South Dakota editorial roundup: Fighting COVID — it’s mostly up to you now

(Metro photo)

Editor's note: This editorial was originally published on Nov. 13, 2023. 

We all wish we could ignore COVID-19 by this point, but the fact is, we ignore the specter of the coronavirus even now at our own peril.

This is a tale that continues to unfold on many fronts across the nation and the world. It plays out every day in every American state, in every county and every town.

Even now. Even in late 2023. Even more than 3½ years into the pandemic.

Last week’s COVID-19 update in South Dakota was a reminder of that. The state posted nine more deaths for the previous week, two of which occurred in Yankton County. The state has seen 17 deaths in the past three weeks, and Yankton County has registered five deaths this fall.

Worldwide, the pandemic has officially seen nearly 7 million COVID-related fatalities, and that number continues to creep upward.

In the United States, nearly 1.19 million people have died and continue to die of COVID. Last week, COVID-19 reportedly accounted for 2.3% of all deaths in this country.

And yet, we no longer treat it as a pressing concern.

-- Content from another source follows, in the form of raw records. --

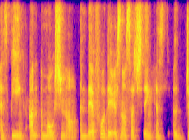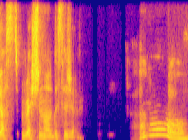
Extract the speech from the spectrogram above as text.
as being unemotional, and therefore there is no such thing as a just rational decision. Oh,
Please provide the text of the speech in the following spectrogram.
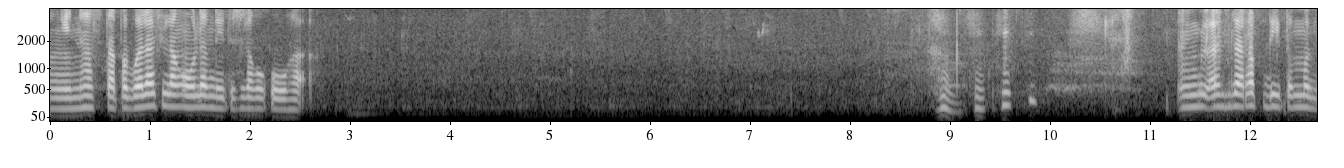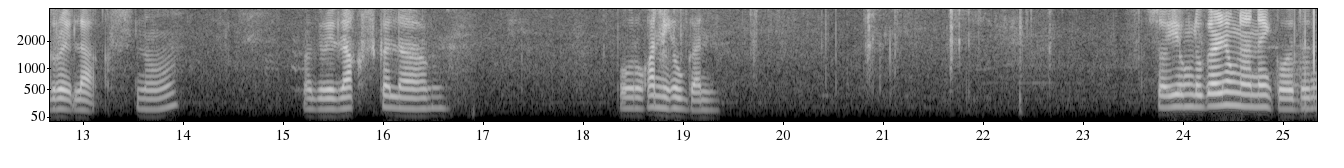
Manginhasta. Pag wala silang ulam, dito sila kukuha. ang, ang sarap dito mag-relax, no? Mag-relax ka lang. Puro kaniugan. So, yung lugar ng nanay ko, dun,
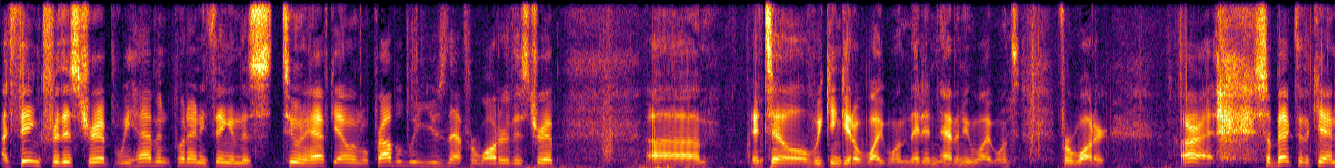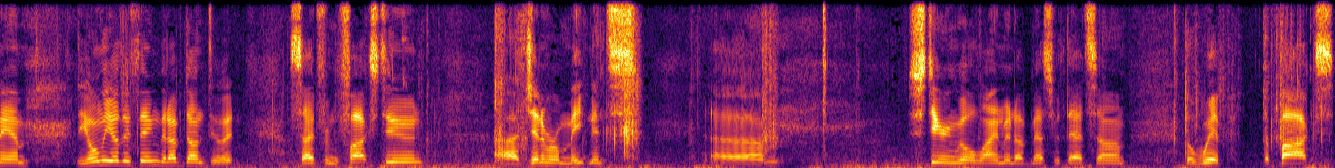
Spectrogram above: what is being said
I think for this trip, we haven't put anything in this two and a half gallon. We'll probably use that for water this trip um, until we can get a white one. They didn't have any white ones for water. All right, so back to the Can-Am. The only other thing that I've done to it, aside from the Fox tune, uh, general maintenance, um, steering wheel alignment, I've messed with that some, the whip, the box,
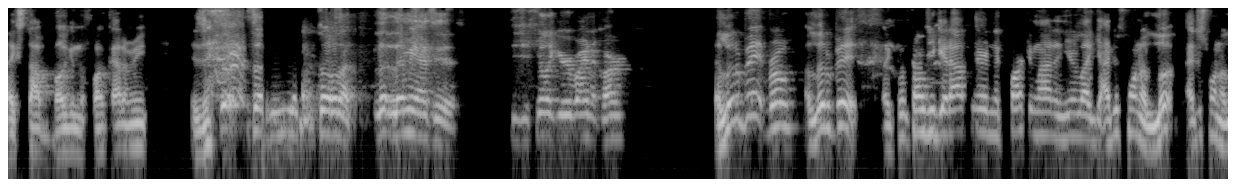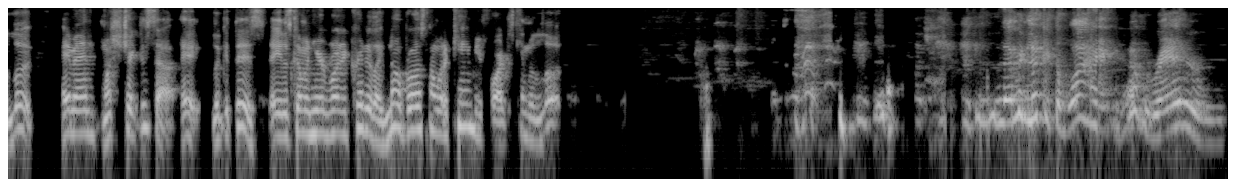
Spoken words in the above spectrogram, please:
Like, stop bugging the fuck out of me. Is that so, so, so hold on. Let, let me ask you this: Did you feel like you were buying a car? A little bit, bro. A little bit. Like sometimes you get out there in the parking lot and you're like, I just want to look. I just want to look. Hey man, why don't you check this out? Hey, look at this. Hey, let's come in here and run your credit. Like, no, bro, that's not what I came here for. I just came to look. Let me look at the wine. I'm red or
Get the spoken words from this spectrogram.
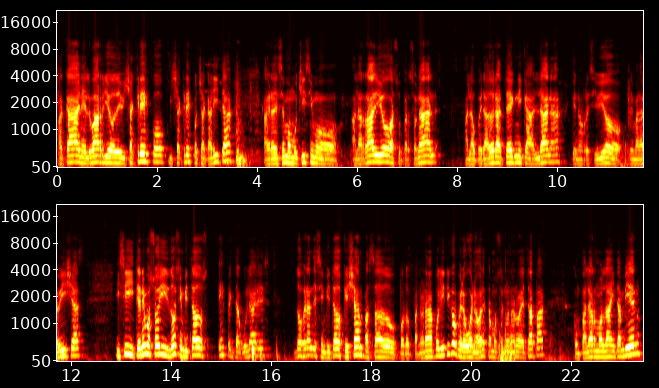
acá en el barrio de Villa Crespo, Villa Crespo Chacarita. Agradecemos muchísimo a la radio, a su personal, a la operadora técnica Aldana, que nos recibió de maravillas. Y sí, tenemos hoy dos invitados espectaculares dos grandes invitados que ya han pasado por panorama político, pero bueno, ahora estamos en una nueva etapa con Palermo Online también.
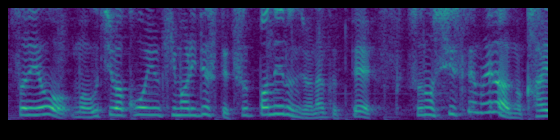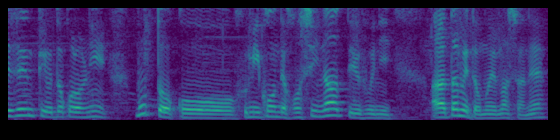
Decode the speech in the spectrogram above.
それをもううちはこういう決まりですって突っぱねるんじゃなくってそのシステムエラーの改善っていうところにもっとこう踏み込んでほしいなっていうふうに改めて思いましたね。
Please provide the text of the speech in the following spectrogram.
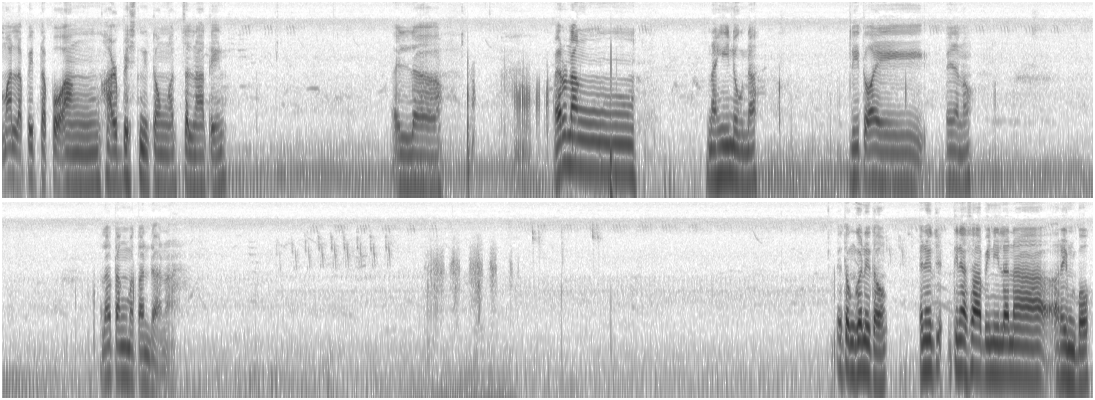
malapit na po ang harvest nitong atsal natin. Dahil, ah, meron ng nahinog na. Dito ay ayun ano? Halatang matanda na. Itong ganito ano tinasabi nila na rainbow?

Part of the issue, no doubt, is general fatigue. Starting in March 2020, we were placed on high alert as the coronavirus swept across the nation. We saw so many deaths and were impacted by numerous disruptions of public life.

Ultimately, vaccines arrived, as well as a resistance to vaccines that has somewhat undercut the overall effectiveness of the vaccination effort.

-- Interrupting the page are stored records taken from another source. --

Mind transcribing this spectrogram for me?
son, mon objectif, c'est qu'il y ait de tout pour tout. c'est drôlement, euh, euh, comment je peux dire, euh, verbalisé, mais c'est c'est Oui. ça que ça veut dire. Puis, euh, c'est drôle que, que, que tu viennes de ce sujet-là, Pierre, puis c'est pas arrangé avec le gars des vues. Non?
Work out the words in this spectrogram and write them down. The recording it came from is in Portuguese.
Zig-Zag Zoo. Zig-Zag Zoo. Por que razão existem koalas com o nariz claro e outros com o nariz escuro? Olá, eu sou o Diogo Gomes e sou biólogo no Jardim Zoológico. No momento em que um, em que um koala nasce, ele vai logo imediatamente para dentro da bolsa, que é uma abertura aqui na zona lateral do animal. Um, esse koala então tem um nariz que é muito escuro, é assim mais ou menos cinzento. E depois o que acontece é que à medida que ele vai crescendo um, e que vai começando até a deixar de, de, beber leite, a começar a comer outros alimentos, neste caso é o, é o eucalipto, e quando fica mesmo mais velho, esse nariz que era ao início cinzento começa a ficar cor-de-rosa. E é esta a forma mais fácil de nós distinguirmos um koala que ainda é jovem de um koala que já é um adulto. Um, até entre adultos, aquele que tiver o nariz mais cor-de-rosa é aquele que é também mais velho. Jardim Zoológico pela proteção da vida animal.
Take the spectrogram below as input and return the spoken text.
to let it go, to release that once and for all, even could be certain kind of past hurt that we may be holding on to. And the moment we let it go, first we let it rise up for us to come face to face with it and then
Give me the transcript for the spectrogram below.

Through it all, the public (especially after the arrival of the vaccines) grew weary of the constant threat, and we now generally treat COVID as a fact of everyday life, a seasonal danger (that’s actually not so seasonal) that may or may not be addressed.

Because of that, many public officials, even in the health field, have effectively backed off on the threat. The Biden Administration put an end to the COVID emergency last spring, and reporting COVID positive tests is no longer mandatory. Consequently, it’s much harder to come up with firm numbers on the actual cases and the deaths from them; both statistics now are most likely undercounted.

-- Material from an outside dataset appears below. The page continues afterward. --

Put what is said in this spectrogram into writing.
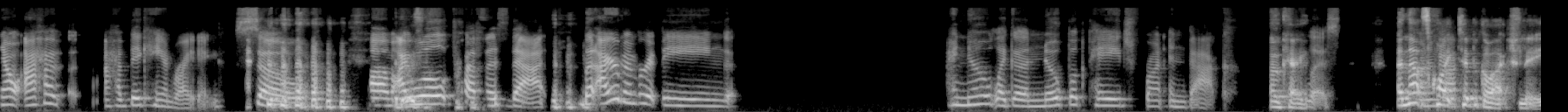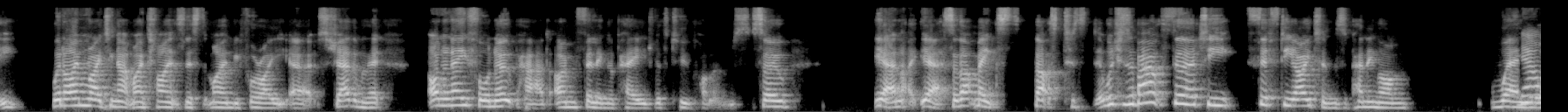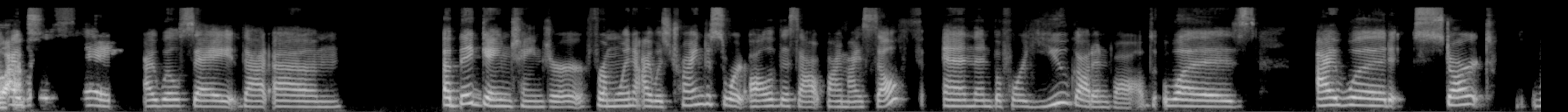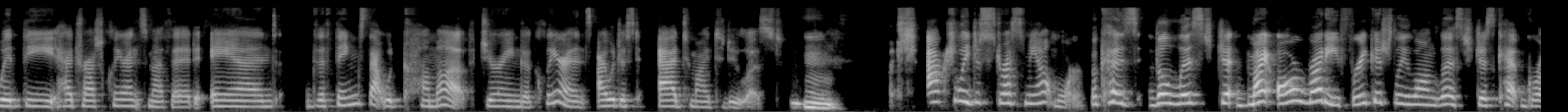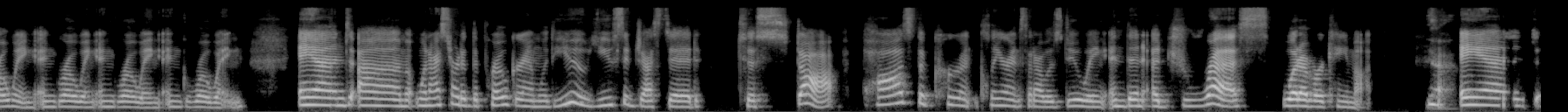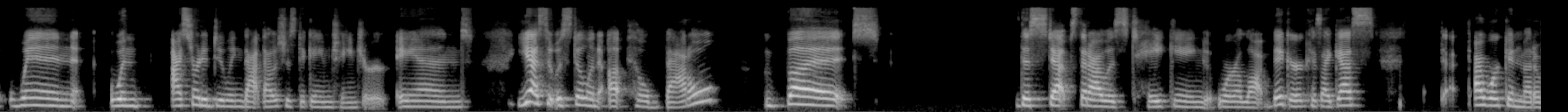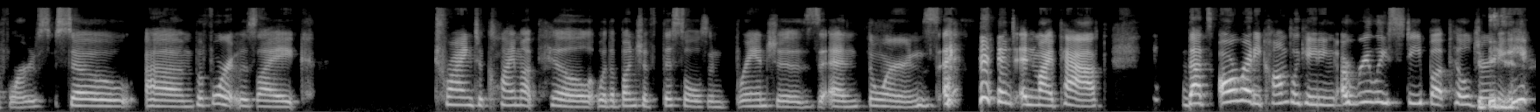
Now I have I have big handwriting, so um, I will preface that. But I remember it being, I know, like a notebook page, front and back. Okay. List. And that's quite typical, actually when I'm writing out my clients list at mine before I uh, share them with it, on an A4 notepad, I'm filling a page with two columns. So yeah, and I, yeah, so that makes that's to, which is about 30, 50 items depending on where now, you're at. I will say, I will say that um a big game changer from when I was trying to sort all of this out by myself and then before you got involved was I would start with the head trash clearance method and the things that would come up during a clearance, I would just add to my to do list. Mm. Which actually just stressed me out more because the list, my already freakishly long list, just kept growing and growing and growing and growing. And um, when I started the program with you, you suggested to stop pause the current clearance that I was doing and then address whatever came up. Yeah. And when when I started doing that, that was just a game changer. And yes, it was still an uphill battle, but the steps that I was taking were a lot bigger because I guess I work in metaphors. So um before it was like trying to climb uphill with a bunch of thistles and branches and thorns and in my path that's already complicating a really steep uphill journey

In effect, the fight against COVID-19 has mostly been left now to individuals, as government officials at many levels are leery to aggressively delve back into this issue again. Even entities like the South Dakota Department of Health provide very little discussion or disseminate little information on the topic. (Its resumption of weekly COVID updates a couple of weeks ago was done with practically no public announcement.)

COVID-19 is now being treated much like influenza, although there are very big differences. One of them is the growing issue of long COVID, which figures to loom as a matter of public impact even when the pandemic is officially declared at an end. It remains a mystery that could possibly have prolonged and expensive complications for individuals and for society.

So, back to the point: COVID defense is up to you, as the shepherding that guided us through the first couple of years of the pandemic has basically wandered off. It remains important to stay up to date on vaccinations and to still consider wearing a mask and practicing social distancing when and if the situation warrants (such as when you are around people at higher risk of infection).

More than ever, it’s up to you. There’s still information that can guide you, but it may not be so widely disseminated as it was in the past. That’s not the smartest public way to keep the threat from a pandemic in check, but it’s the way government officials have seemingly chosen.

Thus, your own education on the issue is more essential than ever.